Israeli media estimated that at least 10,000 people demonstrated near the official residence in central Jerusalem. Late Saturday, thousands marched through the streets in a noisy but orderly rally. Protesters hoisted Israeli flags and sounded horns as they marched. Many held posters that read “Minister of Crime” and “Bibi Go Home” or accused Netanyahu of being out of touch with the public.
Hundreds of people remained in the area long after midnight, ignoring police calls to leave. Riot control forces moved into the area and started cleaning up people. At 2 a.m. local time, most of the remaining people appeared to be leaving peacefully, but police were seen training activists.
The rallies against Netanyahu are the largest Israel has seen since 2011 against the country’s high cost of living.
Netanyahu called the protesters “leftists” and “anarchists”. Late Saturday, his Likud party released a statement accusing Israel’s two private television stations of “giving free and endless publicity” to protesters and of exaggerating the importance of the rallies.
Signs of violence at certain demonstrations
While the protests have been largely peaceful, there have been signs of violence in recent days. Some protesters clashed with police, accusing them of using excessive force, while small gangs of Netanyahu supporters affiliated with a far-right group assaulted protesters. Netanyahu claimed the protesters were inciting violence against him.
Israeli police have arrested around 20 far-right activists in recent days and police said they were on high alert over violence during the protests. Several arrests of Netanyahu supporters were reported on Saturday, including a man who got out of his car in the northern city of Haifa and threw a stone at a crowd of protesters. Police said a 63-year-old woman was slightly injured.
The protests are organized by a united network of militant groups. Some oppose Netanyahu remaining in power during his trial. He has been charged with fraud, breach of trust and accepting bribes in a series of scandals. Many carry black flags, the name of the popular movement.
Many protesters, including many unemployed young Israelis, accuse Netanyau of mismanaging the coronavirus crisis and the economic damage it has caused.

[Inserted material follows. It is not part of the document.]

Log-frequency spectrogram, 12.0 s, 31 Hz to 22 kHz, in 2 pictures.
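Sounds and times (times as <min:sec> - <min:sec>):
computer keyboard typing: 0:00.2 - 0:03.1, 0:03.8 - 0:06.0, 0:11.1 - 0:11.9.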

After acting quickly to contain the virus last spring, many believe Israel has reopened its economy too quickly, leading to an increase in cases. The country now faces record levels of coronavirus, as unemployment has climbed to more than 20%.